Novel Writing: A Calling Or A Job?

There is something dreary about wanting fiction writing to be a real job. The sense of inner purpose, so often unmentionable in a society enamored of professionalism, distinguishes a writer from a hack. Emily Dickinson didn’t turn her calling into a jo…

There is something dreary about wanting fiction writing to be a real job. The sense of inner purpose, so often unmentionable in a society enamored of professionalism, distinguishes a writer from a hack. Emily Dickinson didn't turn her calling into a job, and neither did Franz Kafka, or Fernando Pessoa, or Wallace Stevens, or any of the millions of writers who have never earned a penny for their thoughts. A defrocked priest forever remains a priest, and a writer--independent of publication or readership or "career"--is always a writer. Writing, after all, is something one does. A writer is something one is.

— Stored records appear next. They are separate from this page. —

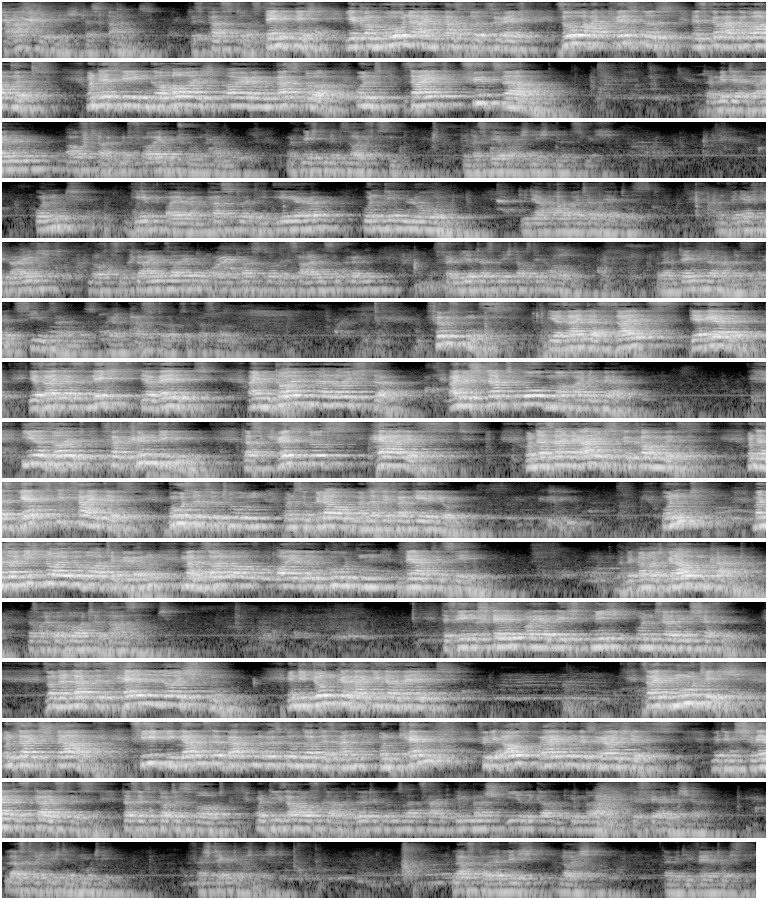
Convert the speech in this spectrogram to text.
Verachtet nicht das Amt des Pastors. Denkt nicht, ihr kommt ohne einen Pastor zurecht. So hat Christus es geordnet. Und deswegen gehorcht eurem Pastor und seid fügsam, damit er seinen Auftrag mit Freude tun kann und nicht mit Seufzen, denn das wäre euch nicht nützlich. Und gebt eurem Pastor die Ehre und den Lohn, die der Arbeiter wert ist. Und wenn ihr vielleicht noch zu klein seid, um euren Pastor bezahlen zu können, verliert das nicht aus den Augen. Sondern denkt daran, dass es euer Ziel sein muss, euren Pastor zu versorgen. Fünftens, ihr seid das Salz der Erde. Ihr seid das Licht der Welt. Ein goldener Leuchter. Eine Stadt oben auf einem Berg. Ihr sollt verkündigen, dass Christus Herr ist und dass sein Reich gekommen ist und dass jetzt die Zeit ist, Buße zu tun und zu glauben an das Evangelium. Und man soll nicht nur eure Worte hören, man soll auch eure guten Werke sehen, damit man euch glauben kann, dass eure Worte wahr sind. Deswegen stellt euer Licht nicht unter den Scheffel, sondern lasst es hell leuchten in die Dunkelheit dieser Welt Seid mutig und seid stark. zieht die ganze Waffenrüstung Gottes an und kämpft für die Ausbreitung des Reiches mit dem Schwert des Geistes. Das ist Gottes Wort. Und diese Aufgabe wird in unserer Zeit immer schwieriger und immer gefährlicher. Lasst euch nicht entmutigen. Versteckt euch nicht. Lasst euer Licht leuchten, damit die Welt euch sieht.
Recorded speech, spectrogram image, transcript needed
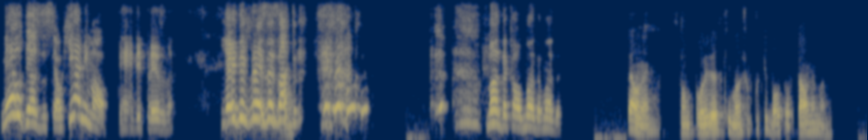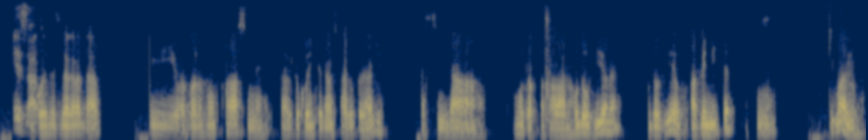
Meu Deus do céu, que animal! Tem de preso, né? E aí, de preso, exato. manda, Cal, manda, manda. Então, né? São coisas que mancham o futebol total, né, mano? São Exato. coisas desagradáveis. E agora vamos falar assim, né? O estádio do Corinthians é um estádio grande. Assim, na. Como eu posso falar? Na rodovia, né? Rodovia, avenida, assim, né? Que, mano,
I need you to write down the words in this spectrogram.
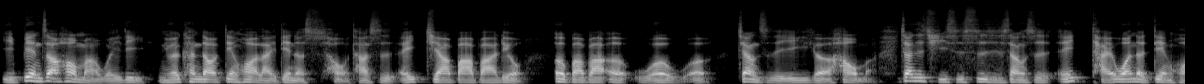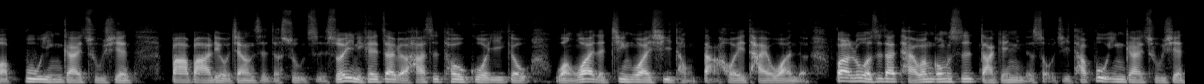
以变造号码为例，你会看到电话来电的时候，它是哎加八八六二八八二五二五二。这样子的一个号码，但是其实事实上是，诶，台湾的电话不应该出现八八六这样子的数字，所以你可以代表它是透过一个往外的境外系统打回台湾的，不然如果是在台湾公司打给你的手机，它不应该出现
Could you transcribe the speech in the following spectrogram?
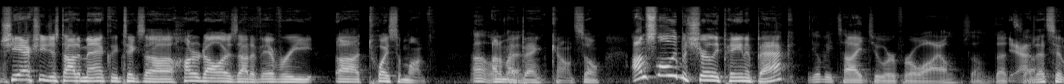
she actually just automatically takes a hundred dollars out of every uh, twice a month Oh, out of my bank account. So I'm slowly but surely paying it back. You'll be tied to her for a while. So that's Yeah, uh, that's it.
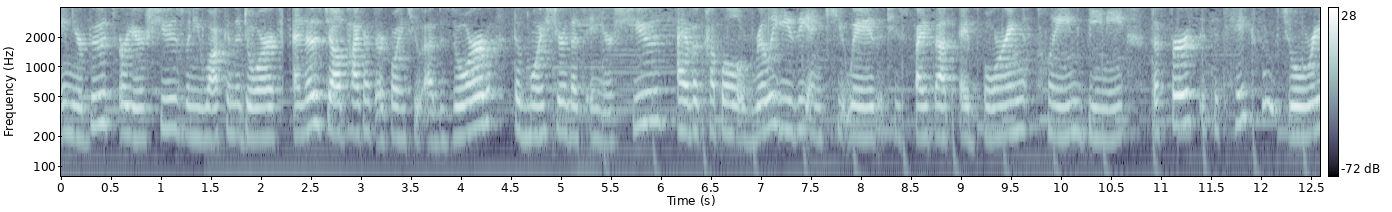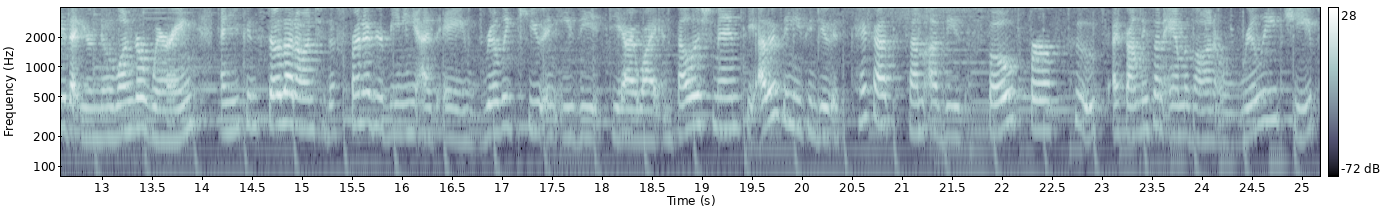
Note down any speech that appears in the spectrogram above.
in your boots or your shoes when you walk in the door and those gel packets are going to absorb the moisture that's in your shoes. I have a couple really easy and cute ways to spice up a boring plain beanie. The first is to take some jewelry that you're no longer wearing and you can sew that onto the front of your beanie as a really cute and easy DIY embellishment. The other thing you can do is pick up some of these faux fur poofs. I found these on Amazon really cheap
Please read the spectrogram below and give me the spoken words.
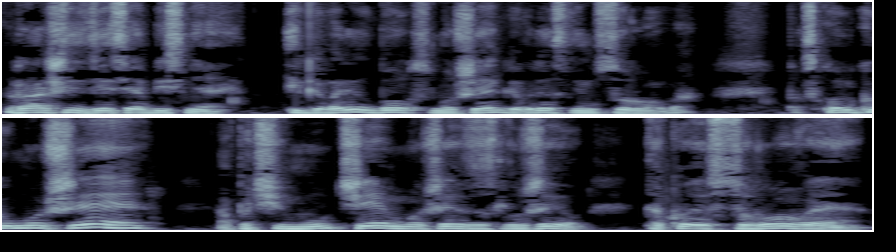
Раши здесь объясняет. И говорил Бог с Моше, говорил с ним сурово, поскольку Моше, а почему, чем Моше заслужил такое суровое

Benjamin Moser, The New York Times, January 27, 2015


from http://jimfishertruecrime.blogspot.com/